WHAT YOU NEED TO DO:
Could you print exactly the lines of the listing below, starting at the line that has "We have the" and ending at the line that has "Expected output: the", and only those lines?

INFORMATION SUPPLIED:
-------
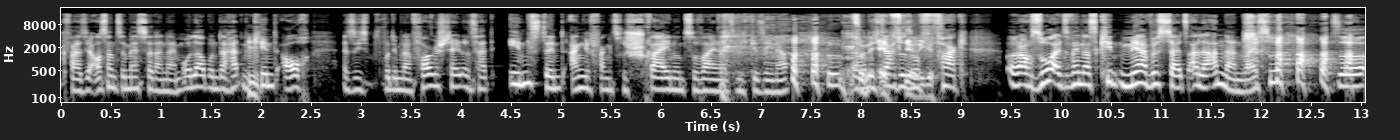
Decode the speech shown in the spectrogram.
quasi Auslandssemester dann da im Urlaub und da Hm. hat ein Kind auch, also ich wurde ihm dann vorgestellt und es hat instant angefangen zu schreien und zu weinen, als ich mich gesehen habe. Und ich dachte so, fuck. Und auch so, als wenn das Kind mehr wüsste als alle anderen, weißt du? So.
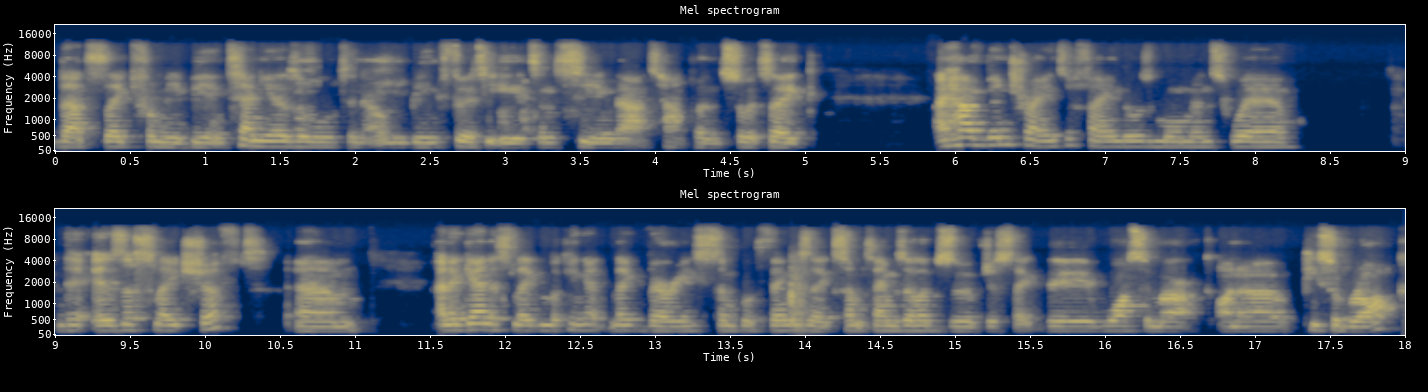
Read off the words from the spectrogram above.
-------
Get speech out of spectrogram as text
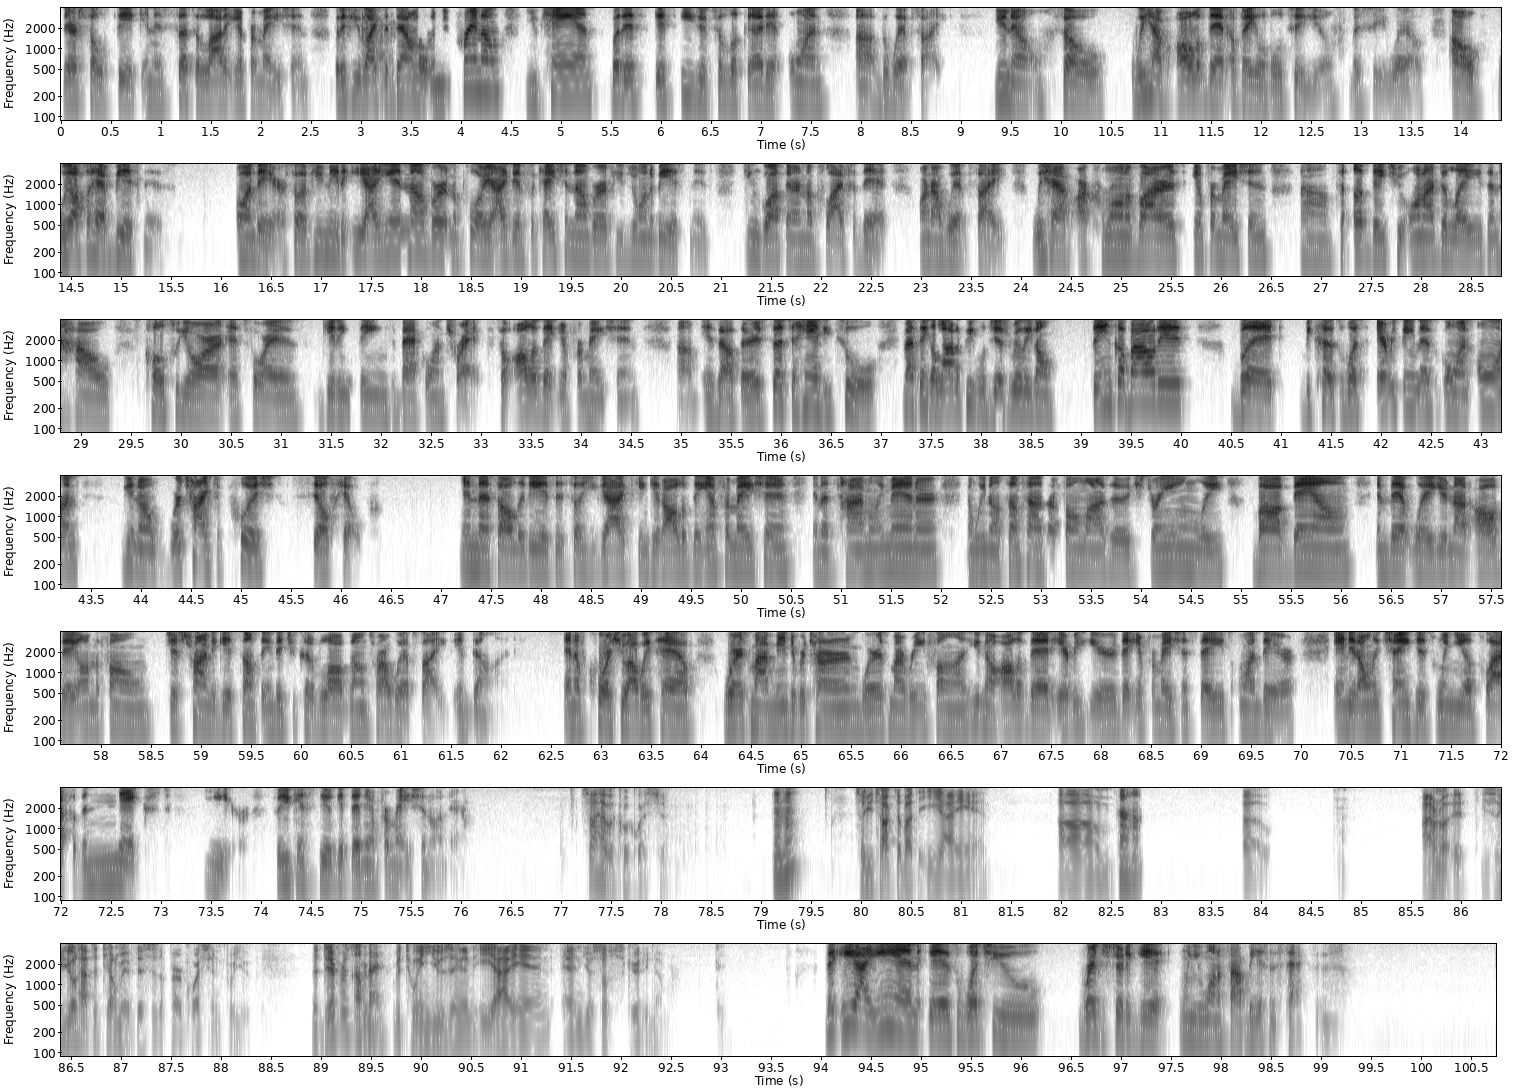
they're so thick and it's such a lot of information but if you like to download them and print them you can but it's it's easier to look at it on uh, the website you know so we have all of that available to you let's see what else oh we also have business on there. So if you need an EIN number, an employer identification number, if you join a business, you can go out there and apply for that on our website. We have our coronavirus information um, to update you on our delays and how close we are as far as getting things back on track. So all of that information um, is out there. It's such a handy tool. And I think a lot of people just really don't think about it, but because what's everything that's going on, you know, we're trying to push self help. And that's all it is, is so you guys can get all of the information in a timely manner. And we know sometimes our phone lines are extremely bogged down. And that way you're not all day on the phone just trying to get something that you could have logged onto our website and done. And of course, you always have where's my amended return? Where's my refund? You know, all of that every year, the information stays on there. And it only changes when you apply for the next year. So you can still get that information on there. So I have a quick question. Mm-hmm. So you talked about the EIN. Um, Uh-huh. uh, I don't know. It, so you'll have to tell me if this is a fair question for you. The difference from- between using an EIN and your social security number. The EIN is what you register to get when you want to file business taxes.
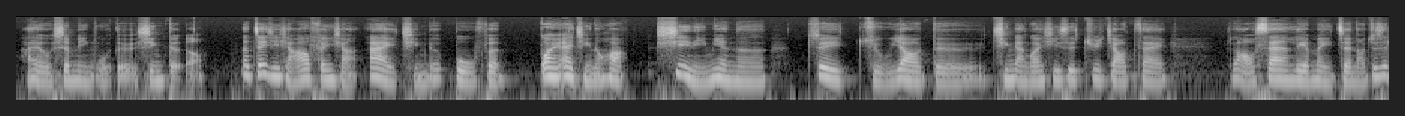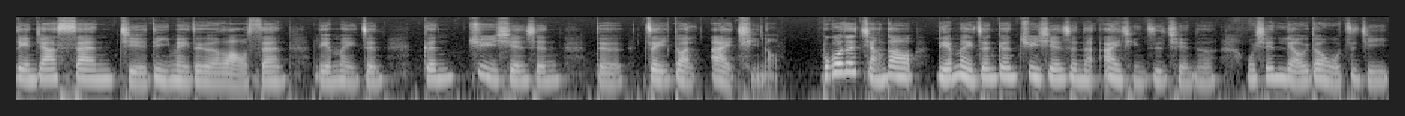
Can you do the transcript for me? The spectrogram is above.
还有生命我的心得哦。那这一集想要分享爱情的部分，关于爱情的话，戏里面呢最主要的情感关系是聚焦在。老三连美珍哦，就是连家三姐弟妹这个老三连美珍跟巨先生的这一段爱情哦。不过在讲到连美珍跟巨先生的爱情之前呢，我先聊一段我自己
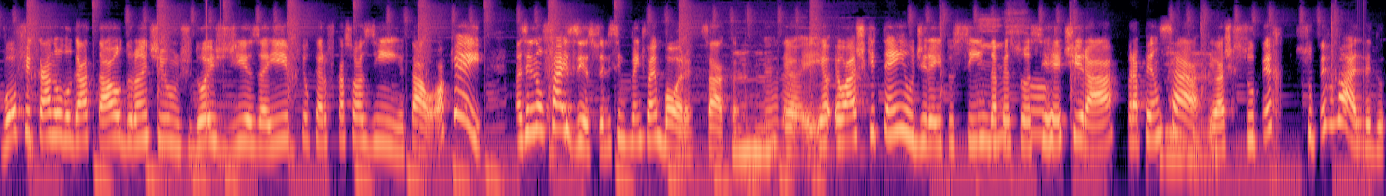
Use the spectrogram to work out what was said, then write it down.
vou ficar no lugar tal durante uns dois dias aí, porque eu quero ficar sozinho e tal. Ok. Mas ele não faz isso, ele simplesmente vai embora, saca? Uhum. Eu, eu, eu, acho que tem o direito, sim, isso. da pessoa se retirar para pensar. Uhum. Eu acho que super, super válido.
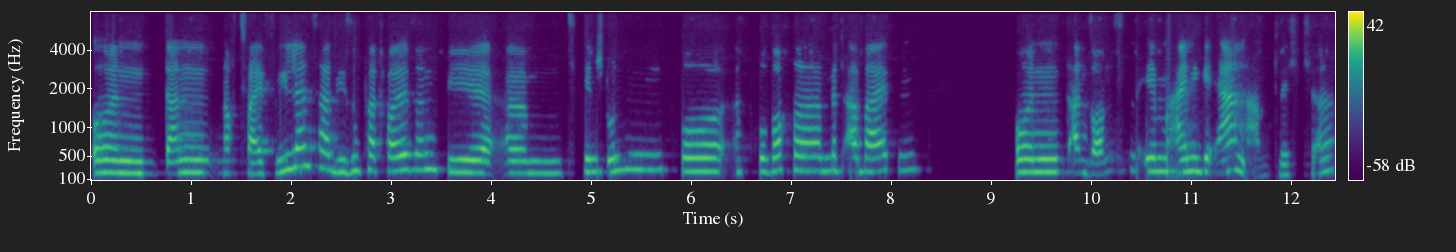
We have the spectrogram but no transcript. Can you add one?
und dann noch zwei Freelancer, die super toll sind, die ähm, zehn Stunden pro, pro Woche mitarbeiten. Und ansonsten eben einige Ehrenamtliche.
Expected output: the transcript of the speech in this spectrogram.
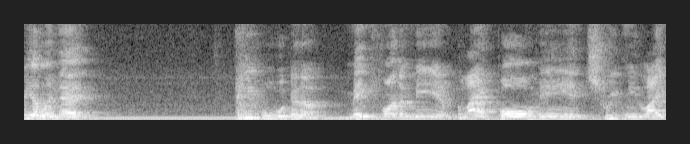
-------
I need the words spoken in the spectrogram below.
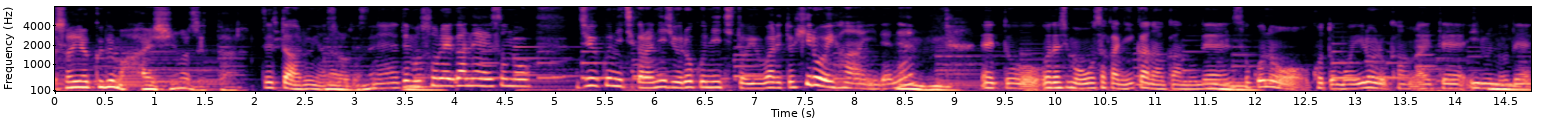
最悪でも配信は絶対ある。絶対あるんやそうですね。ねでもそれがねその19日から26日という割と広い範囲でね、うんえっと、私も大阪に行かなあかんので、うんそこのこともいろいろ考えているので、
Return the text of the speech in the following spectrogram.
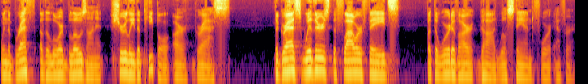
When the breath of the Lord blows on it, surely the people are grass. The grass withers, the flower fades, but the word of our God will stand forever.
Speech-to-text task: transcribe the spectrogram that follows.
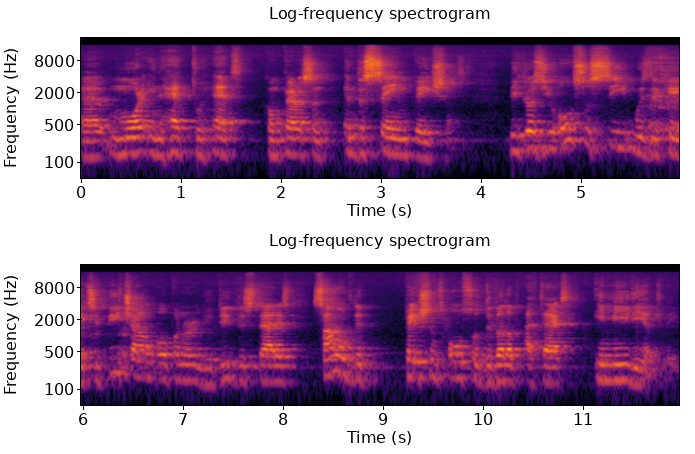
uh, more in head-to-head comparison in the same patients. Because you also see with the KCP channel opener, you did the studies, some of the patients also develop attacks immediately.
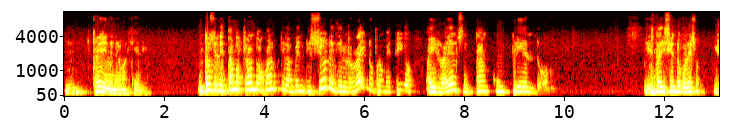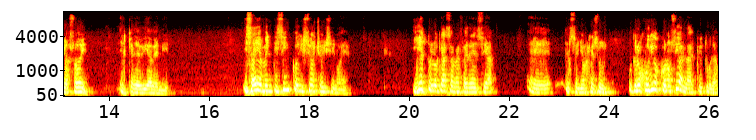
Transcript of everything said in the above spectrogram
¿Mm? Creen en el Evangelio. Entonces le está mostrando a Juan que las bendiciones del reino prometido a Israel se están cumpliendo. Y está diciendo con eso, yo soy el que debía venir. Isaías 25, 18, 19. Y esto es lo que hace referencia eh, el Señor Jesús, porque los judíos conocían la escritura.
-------
TASK OUTPUT:
We have the spectrogram but no transcript. Can you add one?
und dann noch zwei Freelancer, die super toll sind, die ähm, zehn Stunden pro, pro Woche mitarbeiten. Und ansonsten eben einige Ehrenamtliche.
Expected output: the transcript of the speech in this spectrogram.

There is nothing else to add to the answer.